#1
Think this is the right forum.

I want to start writing some dance music kind of similar to Children by Robert Miles or William Orbits Barbers adagio for strings. A piece which starts off quiet and builds up though the song.

I have an idea of what I want for the drums, but I don't really know what I can do for the music. Is there any scales or chords that are used in dance music? And what free program would be best to get dance sounds.

Thanks for any help.
TRANSFORMICE






#2
I've never written any music for a specific audience, but if you want people to be able to dance to your music, remain in the same time signature and tempo through the entire song; make sure that time signature is 4/4, unless you want a waltz, which is 3/4. You don't want to have tempo alterations as the idea of dancing is to kind of ignore most of the music and just move to the rhythm; drastic tempo changes, as well as meter changes, throw off the dancers. Try dancing to (the poorly named) The Dance of Eternity by Dream Theater.
#3
lol I see what you mean, that's a good starting place then. I'll stick to 4/4, but I still don't have any ideas on scales, chords or programs I could use.

Also, I'll be trying to make it as unrocky as possible, so imagine the new Bloc Party album without the small guitar parts and that's something I would aim for.
TRANSFORMICE






#5
Quote by bangoodcharlote
I guess I'd just stick with the major scale. I IV V progressions seem effective for this.


Dance music isn't just cliched happy house you know
#6
Look at the sheet music for Antonin Dvorak's Slavonic Dance's (I assume you can read sheet music). I would start by going here http://all-guitar-chords.com/guitar_scales.php, and finding a good melody to start with, and then building the chord progression.

If you want to start with the chord progression first, the Passamezzo moderno progression would be good base for your song. And switch between that and the passamezzo antico, whilst you "build up the song".
#7
Quote by iiseddie
Look at the sheet music for Antonin Dvorak's Slavonic Dance's (I assume you can read sheet music). I would start by going here http://all-guitar-chords.com/guitar_scales.php, and finding a good melody to start with, and then building the chord progression.

If you want to start with the chord progression first, the Passamezzo moderno progression would be good base for your song. And switch between that and the passamezzo antico, whilst you "build up the song".


I can't read sheet music lol, I'll see if my gf can teach me, and thanks for that. I don't know about those progressions, but I'll deffinately look them up. I'm deffo looking to build up the song, so hopefully those progressions will help!
TRANSFORMICE






#8
Try dancing to (the poorly named) The Dance of Eternity by Dream Theater.

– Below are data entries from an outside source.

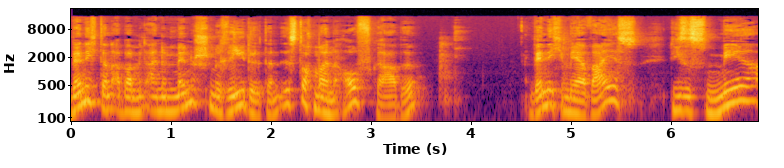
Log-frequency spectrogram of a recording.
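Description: Somewhat breathy and fairly high-pitched, a man speaks at a fairly slow pace with very wide pitch swings. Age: 30s. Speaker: podcast host. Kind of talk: solo commentary monologue. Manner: halting with many fillers.

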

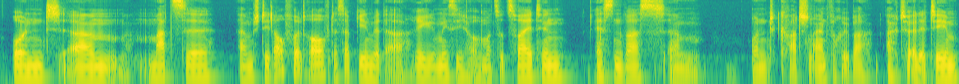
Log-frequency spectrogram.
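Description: The pace is fairly slow as a man talks. His medium pitch stays monotone and flat. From rural Bavaria. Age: 20s. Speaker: web portal founder and student. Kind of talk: reading event tips; casual interview. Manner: hesitant, repeats words.

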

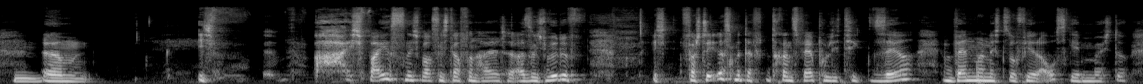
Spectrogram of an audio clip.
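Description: A man with a high voice, fairly slow delivery, and long, frequent pauses. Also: ordinary pitch variation. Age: 20s. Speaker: football podcast host, student. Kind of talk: casual chat.

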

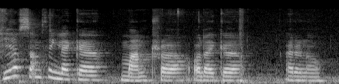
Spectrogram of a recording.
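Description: A woman with a German accent at medium pitch, moderate pace and ordinary pitch variation, amid noticeable background noise. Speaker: podcast host, cookbook author. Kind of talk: interview.

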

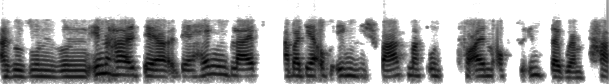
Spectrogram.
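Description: A woman's normal speaking voice at medium pitch, moderate pace and ordinary pitch variation. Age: 20s. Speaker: journalist. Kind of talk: interview.

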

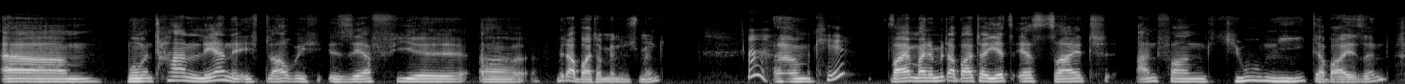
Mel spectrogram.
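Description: Speaking very slowly, a man uses a fairly high pitch. His pitch varies in an ordinary way. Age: 30s. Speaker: game developer and media education worker. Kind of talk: casual interview.

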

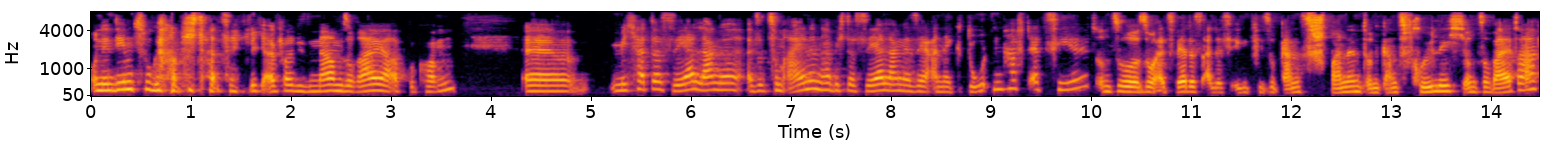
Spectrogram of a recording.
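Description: With lively intonation, a woman speaks at a moderate pace and a medium pitch. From Kenya. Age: 40s. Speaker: design agency owner. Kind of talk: interview. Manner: hesitant, many fillers.

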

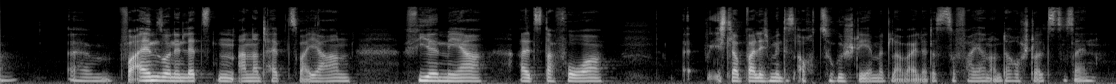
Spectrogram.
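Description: This woman's pitch is very deep and low. She talks at a moderate pace with flat, monotone intonation. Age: 30s. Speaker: business coach. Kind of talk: casual chat.

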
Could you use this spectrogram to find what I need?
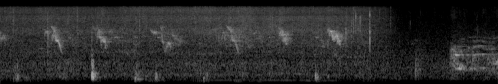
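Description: Chopped greens sizzle in a hot pan.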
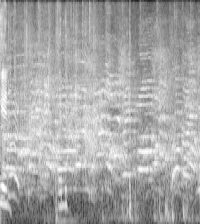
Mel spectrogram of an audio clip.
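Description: Shouted voices from around the cage over a few dull thuds of two fighters grappling and striking on the canvas mat.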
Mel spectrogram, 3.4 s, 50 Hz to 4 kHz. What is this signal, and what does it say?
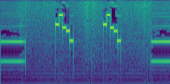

Off topic: The title is a reference to the final line in Metropolis Pt. 1, which reads "Love is the Dance of Eternity". The song The Dance of Eternity describes the protagonists of the concept album making (presumably very kinky) love.
Someones knowledge of guitar companies spelling determines what amps you can own. Really smart people can own things like Framus because they sound like they might be spelled with a "y" but they aren't.
#9
Quote by tallicafan888
I can't read sheet music lol, I'll see if my gf can teach me, and thanks for that. I don't know about those progressions, but I'll deffinately look them up. I'm deffo looking to build up the song, so hopefully those progressions will help!


http://en.wikipedia.org/wiki/Passamezzo_moderno
http://en.wikipedia.org/wiki/Passamezzo_antico

How to read sheet music EGBDF, FACE. Even George Bush Drives Fast and Face - err.... that's how I remembered it at first....

An easy way to write music would be to get power tab. Write the chord progressions I showed you in it for a flute/string part. *To write the chord progressions (if you have no background in music theory) go here http://www.all-guitar-chords.com/chord_progressions.php.

Ex: The Passamezzo moderno progression is I|IV|I|V|| I|IV|I-V|I||. So that means in F Harmonic Minor it would be Fm, A#m, Fm, C, Fm, A#m, Fm-C, Fm.

Then just pick a scale that fits over it (why not the F harmonic minor scale?) and write a melody over it.

Then just take that Power Tab file export it as a midi and touch it up in a nicer program like melody assistant (it's free, but harder to write in if you don't read sheet music).

That's extremely basic, but it should come out sounding pretty good.
#10
Well I'm no expert, but that should be a pretty basic, and easy way to write "dance sounding music".